There were also many Recurvirostra avosetta - i.e. Avocets - probably into the hundreds - here are some with some flamingos

and an Avocet in flight


The images below show a Black Winged Stilt. Because of the long dry spell in Southern Spain some of these birds have gone north to the UK and chicks were born there last month for the first time in 27 years. See this article from the RSPB.


There were quite  few Black Tailed Godwits on the lake.


The night was clear and I used the SkyX exclusively for all operations with the new add ons.
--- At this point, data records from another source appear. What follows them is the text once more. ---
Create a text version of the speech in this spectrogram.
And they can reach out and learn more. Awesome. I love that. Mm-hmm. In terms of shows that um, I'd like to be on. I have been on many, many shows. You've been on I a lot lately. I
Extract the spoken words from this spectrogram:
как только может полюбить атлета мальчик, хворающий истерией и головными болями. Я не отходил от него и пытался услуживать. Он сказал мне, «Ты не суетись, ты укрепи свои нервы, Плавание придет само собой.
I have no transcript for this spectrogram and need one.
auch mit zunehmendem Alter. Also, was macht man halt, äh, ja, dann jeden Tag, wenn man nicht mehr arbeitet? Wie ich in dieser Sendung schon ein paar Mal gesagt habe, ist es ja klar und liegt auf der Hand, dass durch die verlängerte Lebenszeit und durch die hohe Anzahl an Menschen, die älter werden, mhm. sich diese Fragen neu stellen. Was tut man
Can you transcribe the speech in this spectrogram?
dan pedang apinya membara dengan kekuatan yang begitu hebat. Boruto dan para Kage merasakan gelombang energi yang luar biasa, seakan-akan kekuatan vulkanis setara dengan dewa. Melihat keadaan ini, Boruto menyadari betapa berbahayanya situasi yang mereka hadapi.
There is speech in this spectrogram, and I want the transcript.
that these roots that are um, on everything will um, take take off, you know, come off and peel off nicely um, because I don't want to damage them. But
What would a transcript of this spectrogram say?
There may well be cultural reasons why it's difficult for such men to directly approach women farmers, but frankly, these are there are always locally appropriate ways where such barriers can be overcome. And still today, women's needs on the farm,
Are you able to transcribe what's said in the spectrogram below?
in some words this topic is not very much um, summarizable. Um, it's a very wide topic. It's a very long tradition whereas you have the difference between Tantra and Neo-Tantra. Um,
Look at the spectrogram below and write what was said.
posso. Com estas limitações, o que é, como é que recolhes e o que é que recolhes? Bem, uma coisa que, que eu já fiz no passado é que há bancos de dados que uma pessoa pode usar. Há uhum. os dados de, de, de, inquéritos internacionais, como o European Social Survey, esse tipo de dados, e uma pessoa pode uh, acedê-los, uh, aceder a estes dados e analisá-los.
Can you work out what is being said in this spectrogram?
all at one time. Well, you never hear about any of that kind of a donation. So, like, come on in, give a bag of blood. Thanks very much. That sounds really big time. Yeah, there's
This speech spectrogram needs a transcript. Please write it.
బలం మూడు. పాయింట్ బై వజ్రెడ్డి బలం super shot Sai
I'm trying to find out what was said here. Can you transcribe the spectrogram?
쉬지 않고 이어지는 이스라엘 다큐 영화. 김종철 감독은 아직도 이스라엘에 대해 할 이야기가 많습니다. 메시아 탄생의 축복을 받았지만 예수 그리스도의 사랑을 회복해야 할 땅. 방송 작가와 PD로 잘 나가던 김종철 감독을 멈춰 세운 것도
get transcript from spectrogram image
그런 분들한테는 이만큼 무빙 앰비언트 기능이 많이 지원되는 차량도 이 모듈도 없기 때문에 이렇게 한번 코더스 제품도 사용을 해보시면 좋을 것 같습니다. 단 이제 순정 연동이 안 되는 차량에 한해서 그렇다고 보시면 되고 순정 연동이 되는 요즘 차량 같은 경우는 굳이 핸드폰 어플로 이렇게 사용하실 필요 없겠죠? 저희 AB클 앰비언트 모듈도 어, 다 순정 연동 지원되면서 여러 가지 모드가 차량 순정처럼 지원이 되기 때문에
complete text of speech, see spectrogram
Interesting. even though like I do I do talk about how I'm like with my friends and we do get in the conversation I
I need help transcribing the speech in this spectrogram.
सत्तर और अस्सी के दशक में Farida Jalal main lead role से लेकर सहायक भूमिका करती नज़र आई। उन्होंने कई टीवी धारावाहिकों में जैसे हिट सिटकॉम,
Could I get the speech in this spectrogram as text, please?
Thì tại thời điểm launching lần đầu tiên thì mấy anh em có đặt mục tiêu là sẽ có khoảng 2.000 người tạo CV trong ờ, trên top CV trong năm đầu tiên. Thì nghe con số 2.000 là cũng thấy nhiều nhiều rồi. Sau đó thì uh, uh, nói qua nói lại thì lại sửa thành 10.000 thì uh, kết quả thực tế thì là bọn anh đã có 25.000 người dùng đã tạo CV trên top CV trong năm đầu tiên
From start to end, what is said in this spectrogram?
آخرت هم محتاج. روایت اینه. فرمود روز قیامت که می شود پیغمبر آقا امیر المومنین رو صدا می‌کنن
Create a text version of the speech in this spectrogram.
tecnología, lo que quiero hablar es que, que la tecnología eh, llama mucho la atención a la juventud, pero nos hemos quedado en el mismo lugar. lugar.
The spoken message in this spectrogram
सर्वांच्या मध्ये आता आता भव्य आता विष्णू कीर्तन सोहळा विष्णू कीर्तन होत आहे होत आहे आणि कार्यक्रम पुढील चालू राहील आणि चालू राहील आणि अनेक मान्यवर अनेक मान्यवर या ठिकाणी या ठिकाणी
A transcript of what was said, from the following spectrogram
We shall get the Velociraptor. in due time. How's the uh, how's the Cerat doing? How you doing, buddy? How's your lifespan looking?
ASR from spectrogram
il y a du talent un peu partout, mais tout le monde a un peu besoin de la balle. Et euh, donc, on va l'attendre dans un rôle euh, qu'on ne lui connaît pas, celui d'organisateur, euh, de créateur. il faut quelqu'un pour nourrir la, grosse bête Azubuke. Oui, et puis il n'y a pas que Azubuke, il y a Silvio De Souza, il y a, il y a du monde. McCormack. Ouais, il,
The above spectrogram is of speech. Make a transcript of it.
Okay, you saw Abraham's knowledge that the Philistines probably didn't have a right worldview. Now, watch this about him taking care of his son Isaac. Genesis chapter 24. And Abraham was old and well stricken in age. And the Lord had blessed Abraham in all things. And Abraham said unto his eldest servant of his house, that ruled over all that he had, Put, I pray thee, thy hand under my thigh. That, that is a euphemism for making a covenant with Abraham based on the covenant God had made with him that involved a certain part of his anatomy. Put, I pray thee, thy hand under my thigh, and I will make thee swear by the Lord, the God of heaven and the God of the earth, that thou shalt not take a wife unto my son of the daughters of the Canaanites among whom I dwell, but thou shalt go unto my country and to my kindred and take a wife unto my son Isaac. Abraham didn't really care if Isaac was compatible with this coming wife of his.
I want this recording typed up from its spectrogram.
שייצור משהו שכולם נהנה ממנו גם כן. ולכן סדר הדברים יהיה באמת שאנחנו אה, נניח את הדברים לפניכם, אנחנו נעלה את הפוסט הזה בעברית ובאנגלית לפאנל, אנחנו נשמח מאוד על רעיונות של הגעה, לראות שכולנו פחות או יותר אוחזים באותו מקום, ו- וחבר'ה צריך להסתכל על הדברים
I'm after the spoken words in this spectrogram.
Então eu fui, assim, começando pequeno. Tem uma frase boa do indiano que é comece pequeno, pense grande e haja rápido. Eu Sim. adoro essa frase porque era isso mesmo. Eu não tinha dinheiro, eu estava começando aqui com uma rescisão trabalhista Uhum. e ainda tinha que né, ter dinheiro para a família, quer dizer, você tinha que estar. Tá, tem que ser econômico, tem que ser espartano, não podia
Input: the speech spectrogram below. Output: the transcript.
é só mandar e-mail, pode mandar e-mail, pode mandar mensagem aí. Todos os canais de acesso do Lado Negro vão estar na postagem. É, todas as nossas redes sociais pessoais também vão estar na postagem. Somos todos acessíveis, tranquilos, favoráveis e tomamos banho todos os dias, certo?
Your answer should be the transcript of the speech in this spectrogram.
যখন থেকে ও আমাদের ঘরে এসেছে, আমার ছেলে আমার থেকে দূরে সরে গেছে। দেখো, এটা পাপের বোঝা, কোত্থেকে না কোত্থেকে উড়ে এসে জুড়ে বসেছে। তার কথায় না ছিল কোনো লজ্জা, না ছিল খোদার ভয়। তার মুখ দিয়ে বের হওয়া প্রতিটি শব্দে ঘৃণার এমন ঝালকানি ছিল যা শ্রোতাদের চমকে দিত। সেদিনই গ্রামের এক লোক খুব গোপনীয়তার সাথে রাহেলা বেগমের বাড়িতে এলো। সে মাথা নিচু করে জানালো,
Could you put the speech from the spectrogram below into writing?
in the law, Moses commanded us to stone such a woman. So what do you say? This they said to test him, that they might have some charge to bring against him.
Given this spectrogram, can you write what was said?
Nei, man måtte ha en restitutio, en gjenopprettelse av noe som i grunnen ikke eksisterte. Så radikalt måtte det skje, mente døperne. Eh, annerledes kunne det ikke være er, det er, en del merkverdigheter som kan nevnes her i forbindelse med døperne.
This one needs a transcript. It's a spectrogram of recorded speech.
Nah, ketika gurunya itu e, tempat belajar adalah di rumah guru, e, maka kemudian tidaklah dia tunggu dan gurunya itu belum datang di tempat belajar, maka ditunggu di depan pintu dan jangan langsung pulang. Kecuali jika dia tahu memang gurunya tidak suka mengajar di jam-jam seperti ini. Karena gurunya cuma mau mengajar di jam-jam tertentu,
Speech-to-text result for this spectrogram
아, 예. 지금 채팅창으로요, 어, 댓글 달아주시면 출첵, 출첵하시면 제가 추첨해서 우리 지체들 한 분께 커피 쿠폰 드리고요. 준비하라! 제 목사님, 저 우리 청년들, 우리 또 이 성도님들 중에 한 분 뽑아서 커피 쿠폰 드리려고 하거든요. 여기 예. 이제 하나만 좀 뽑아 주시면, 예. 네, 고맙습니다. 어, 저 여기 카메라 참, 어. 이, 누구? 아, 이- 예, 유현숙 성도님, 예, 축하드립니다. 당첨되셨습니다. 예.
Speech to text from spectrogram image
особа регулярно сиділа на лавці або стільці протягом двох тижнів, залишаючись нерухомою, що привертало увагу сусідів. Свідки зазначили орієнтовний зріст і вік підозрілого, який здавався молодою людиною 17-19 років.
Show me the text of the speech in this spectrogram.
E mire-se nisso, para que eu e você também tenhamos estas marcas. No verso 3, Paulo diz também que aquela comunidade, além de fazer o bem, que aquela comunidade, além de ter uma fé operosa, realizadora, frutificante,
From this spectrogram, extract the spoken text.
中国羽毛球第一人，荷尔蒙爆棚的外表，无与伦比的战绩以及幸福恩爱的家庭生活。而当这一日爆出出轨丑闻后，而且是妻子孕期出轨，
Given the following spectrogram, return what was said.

I went through the T-Point Process from scratch - initially synching on Mars. I mapped 20 points on the west side of the Meridian and then slewed to Altair on the east side and mapped 20 more points, I noticed at 25 total points a tick appeared on T Point to tell me that I had sufficient points to set up a model. I carried on to 40 points however and clicked finish in T Point to tell it to use that set of points. I clicked the supermodel button and was ready to try out the ponting accuracy!

This is the final scatter plot

 To test the pointing I asked the SkyX to go to M27 - this was the resulting 30s exposure

Not bad pointing - and then to M57



Not exactly central but not too bad - and then NGC 6946

and then NGC 6764


and NGC 6997 - an irregular galaxy and quite large.

and this is NGC 7013

NGC 6916

NGC 6798

NGC 6801

NGC 7116

NGC 6846


 NGC 6783

NGC 7052

NGC 7080

 NGC 6921

NGC 6928

NGC 6956

NGC 7025

NGC 6944

NGC 6917


NGC 6930

NGC 6969

NGC 6971

NGC 7282

 NGC 7265

NGC 7242

NGC 7264

NGC 7228

NGC 7231

 NGC 7426

NGC 7250


NGC 7197

NGC 7274

NGC 7227

NGC 7330


NGC 7395

NGC 7379




NGC 7295

NGC 7245

NGC 7296


NGC 7209


So the pointing was maintained very well. Will it remain so when the mount is restarted?